[Stored data entries]
=== Begin Enclosure ===
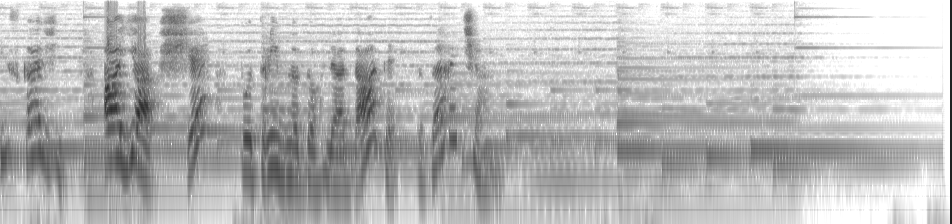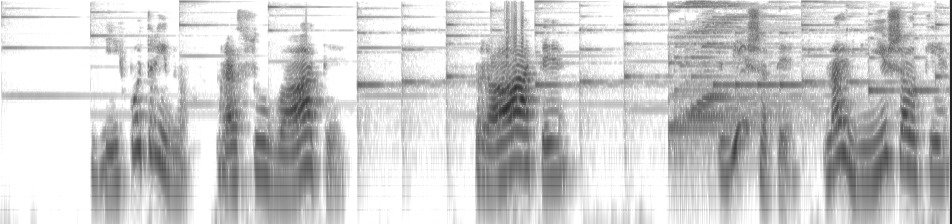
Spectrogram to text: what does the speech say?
і скажіть, а як ще потрібно доглядати за речами? Їх потрібно прасувати, прати, вішати на вішалки,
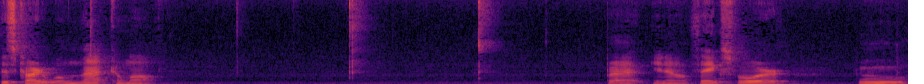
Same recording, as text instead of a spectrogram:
this card will not come off. But, you know, thanks for who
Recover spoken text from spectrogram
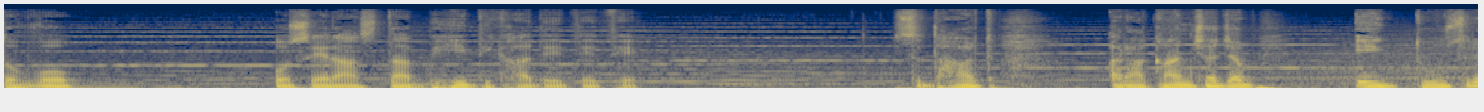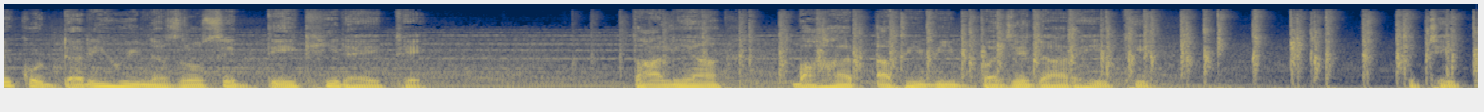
तो वो उसे रास्ता भी दिखा देते थे। सिद्धार्थ और आकांक्षा जब एक दूसरे को डरी हुई नज़रों से देख ही रहे थे, तालियाँ बाहर अभी भी बजे जा रही थी। कि ठीक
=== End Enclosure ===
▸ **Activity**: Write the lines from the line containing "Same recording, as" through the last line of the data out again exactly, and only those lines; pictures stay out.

▸ **Solution for this exercise**:
Same recording, as text instead of a spectrogram:
this card will not come off. But, you know, thanks for who
Recover spoken text from spectrogram
तो वो उसे रास्ता भी दिखा देते थे। सिद्धार्थ और आकांक्षा जब एक दूसरे को डरी हुई नज़रों से देख ही रहे थे, तालियाँ बाहर अभी भी बजे जा रही थी। कि ठीक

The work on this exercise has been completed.